Interventional
Not Applicable
Allocation: Randomized
Intervention Model: Parallel Assignment
Masking: Single (Outcomes Assessor)
Primary Purpose: Treatment
Stress Disorders, Post-Traumatic
  • Behavioral: Cognitive behavioral therapy (CBT)
    Participants meet with a therapist for three to five sessions brief exposure-based CBT.
  • Behavioral: Educational session and treatment as usual
    Participants assigned to the educational session attend one meeting with a researcher to discuss the results from their evaluation. They could also be referred to a mental health clinic of their choice to help relieve their symptoms.
  • Experimental: Cognitive behavioral therapy (CBT)
    Participants will receive cognitive behavioral therapy
    Intervention: Behavioral: Cognitive behavioral therapy (CBT)
  • Active Comparator: Educational session and treatment as usual
    Participants will receive an educational session and treatment as usual
    Intervention: Behavioral: Educational session and treatment as usual
Shemesh E, Annunziato RA, Weatherley BD, Cotter G, Feaganes JR, Santra M, Yehuda R, Rubinstein D. A randomized controlled trial of the safety and promise of cognitive-behavioral therapy using imaginal exposure in patients with posttraumatic stress disorder resulting from cardiovascular illness. J Clin Psychiatry. 2011 Feb;72(2):168-74. doi: 10.4088/JCP.09m05116blu. Epub 2010 Apr 6.

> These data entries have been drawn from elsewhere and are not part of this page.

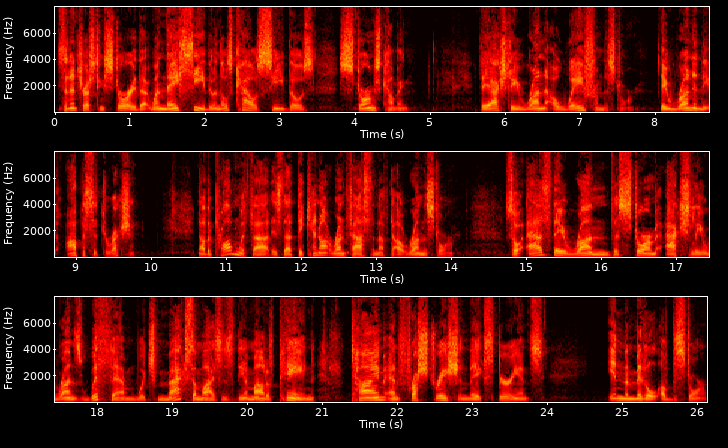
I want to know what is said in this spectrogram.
It's an interesting story that when they see, when those cows see those storms coming, they actually run away from the storm. They run in the opposite direction. Now, the problem with that is that they cannot run fast enough to outrun the storm. So, as they run, the storm actually runs with them, which maximizes the amount of pain, time, and frustration they experience in the middle of the storm.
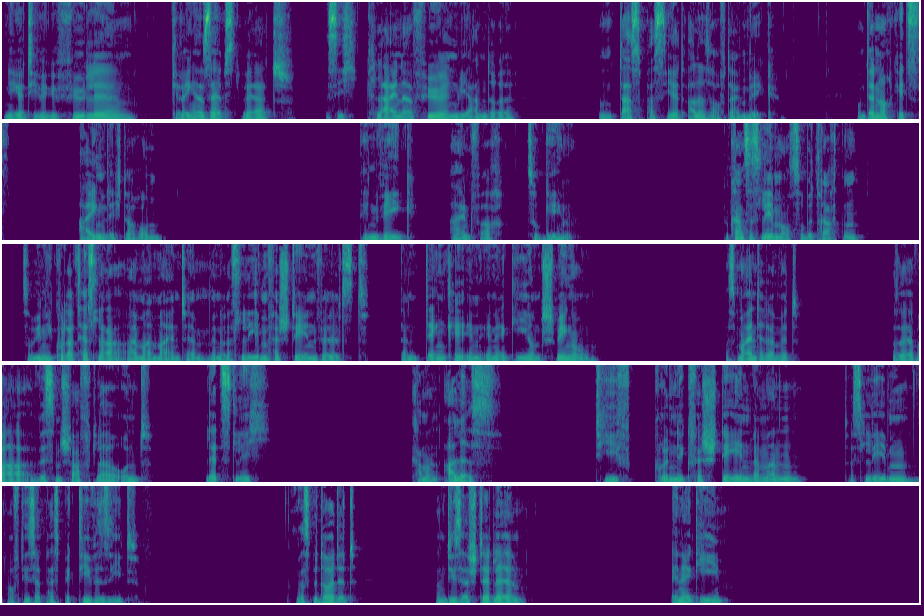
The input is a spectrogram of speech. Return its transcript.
negative Gefühle, geringer Selbstwert, sich kleiner fühlen wie andere. Und das passiert alles auf deinem Weg. Und dennoch geht es eigentlich darum, den Weg einfach zu gehen. Du kannst das Leben auch so betrachten, so wie Nikola Tesla einmal meinte, wenn du das Leben verstehen willst, dann denke in Energie und Schwingung. Was meint er damit? Also er war Wissenschaftler und letztlich kann man alles tiefgründig verstehen, wenn man das Leben auf dieser Perspektive sieht. Was bedeutet an dieser Stelle Energie.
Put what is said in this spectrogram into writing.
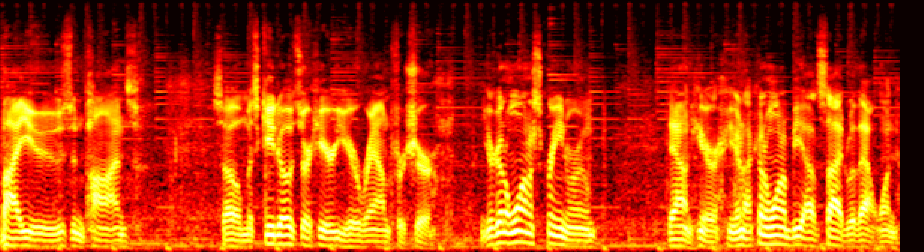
bayous and ponds. So mosquitoes are here year round for sure. You're gonna want a screen room down here. You're not gonna wanna be outside without one.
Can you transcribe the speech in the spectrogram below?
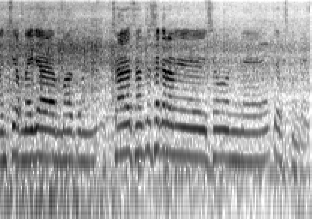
మంచిగా మెజా మాకు చాలా సంతోషకరమైన విషయం తెలుసుకుంటాం.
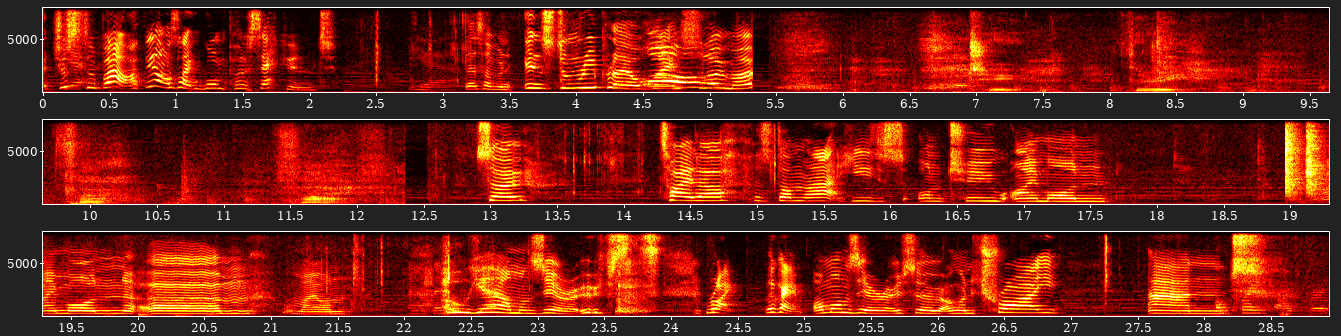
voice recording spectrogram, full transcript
it? Just about. I think that was like one per second. Yeah. Let's have an instant replay of that in slow mo. two, three, four, five. So, Tyler has done that. He's on two. I'm on. I'm on. Um, what am I on? Oh yeah, I'm on zero. Oops. right. Okay, I'm on zero. So I'm gonna try, and I'll break. I'll break.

*   Includes publications given by the data provider as well as publications identified by ClinicalTrials.gov Identifier (NCT Number) in Medline.
 
Completed
60
Same as current
April 2008
April 2008   (Final data collection date for primary outcome measure)

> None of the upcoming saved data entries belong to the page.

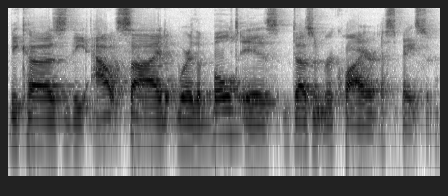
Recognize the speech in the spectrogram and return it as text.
because the outside where the bolt is doesn't require a spacer.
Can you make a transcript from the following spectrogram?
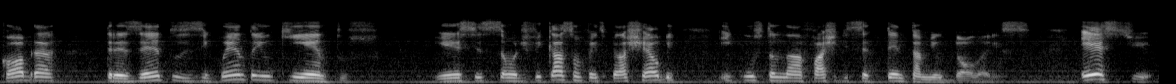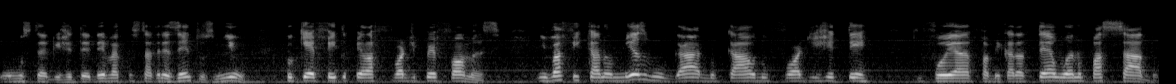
Cobra 350 e o 500. E esses são modificados, são feitos pela Shelby e custam na faixa de 70 mil dólares. Este, o Mustang GTD, vai custar 300 mil, porque é feito pela Ford Performance e vai ficar no mesmo lugar do carro do Ford GT, que foi fabricado até o ano passado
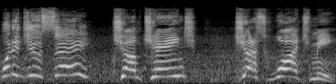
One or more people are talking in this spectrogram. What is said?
What did you say? Chump change? Just watch me.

Inclusion Criteria:

  • Suffered an acute heart attack or invasive treatment procedure related to a cardiovascular illness within 2 to 12 months of study entry
  • Meets the threshold PTSD screening criterion
  • Prescribed an anticoagulant or anti-aggregant at least 2 weeks prior to study entry

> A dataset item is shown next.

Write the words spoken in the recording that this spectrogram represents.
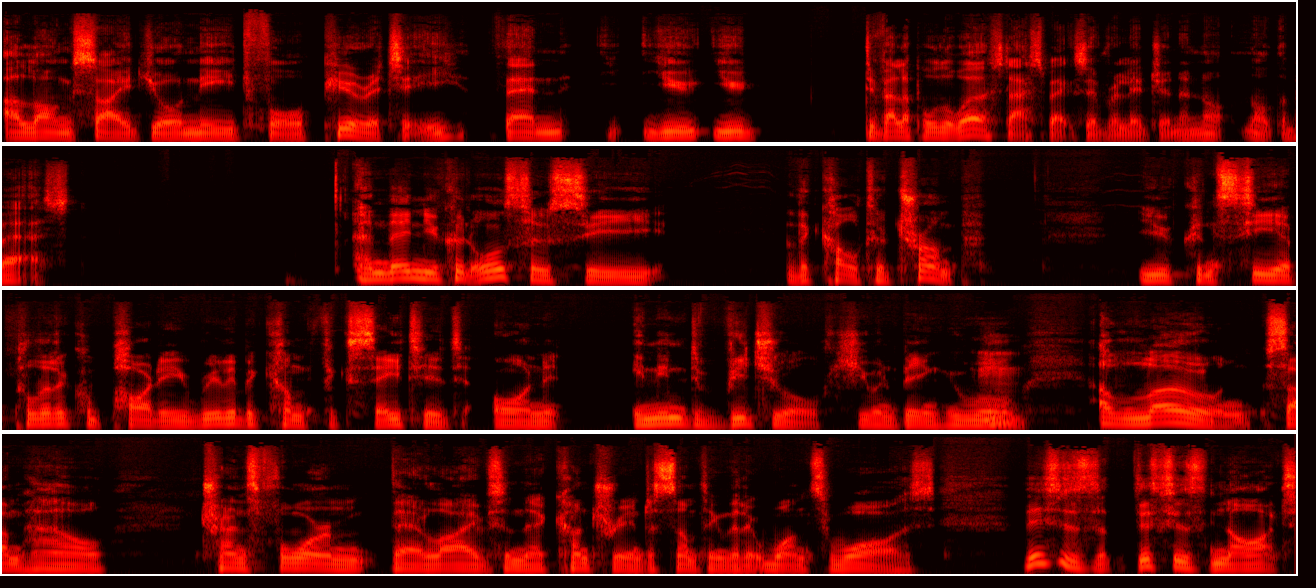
alongside your need for purity, then you you develop all the worst aspects of religion and not not the best. And then you can also see the cult of Trump. You can see a political party really become fixated on an individual human being who will mm. alone somehow transform their lives and their country into something that it once was this is this is not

Exclusion Criteria:

  • Readmitted to the hospital due to cardiovascular complications within 2 months of study entry
  • Medically unstable
  • Not prescribed aspirin
  • Does not identify an event related to the cardiovascular illness as the primary trauma
  • Cannot take care of self and is dependent on a caretaker for adherence to medications or clinic visits
  • Suffers from other medical illnesses, including diseases that cause significant cognitive impairment (e.g., severe Alzheimer's), diseases that cause severe psychotic symptoms leading to disorientation (e.g., hepatic encephalopathy), diseases that cause brittle and uncontrollable blood pressure (e.g., pheochromocytoma), and diseases that cause uncontrollable hypercholesterolemia (e.g., severe familial hypercholesterolemia)
  • Suicidal or history of suicide attempt
  • Psychotic or suffers from a psychotic spectrum disorder
  • Receiving psychotropic medications or psychotherapy and changed dosage or frequency of treatment within 2 weeks of study entry
  • Currently receiving CBT
Sexes Eligible for Study: All
21 Years and older   (Adult, Senior)
No
Contact information is only displayed when the study is recruiting subjects
United States
 
 
NCT00364910
GCO 03-0985
R34MH071249 ( U.S. NIH Grant/Contract )
03-0985 DAHBR 96-BHC
No
Studies a U.S. FDA-regulated Drug Product: No
Studies a U.S. FDA-regulated Device Product: No
Not Provided
Icahn School of Medicine at Mount Sinai
Icahn School of Medicine at Mount Sinai
National Institute of Mental Health (NIMH)
Principal Investigator: Eyal Shemesh, MD Icahn School of Medicine at Mount Sinai
Icahn School of Medicine at Mount Sinai
December 2017

ICMJE     Data element required by the International Committee of Medical Journal Editors and the World Health Organization ICTRP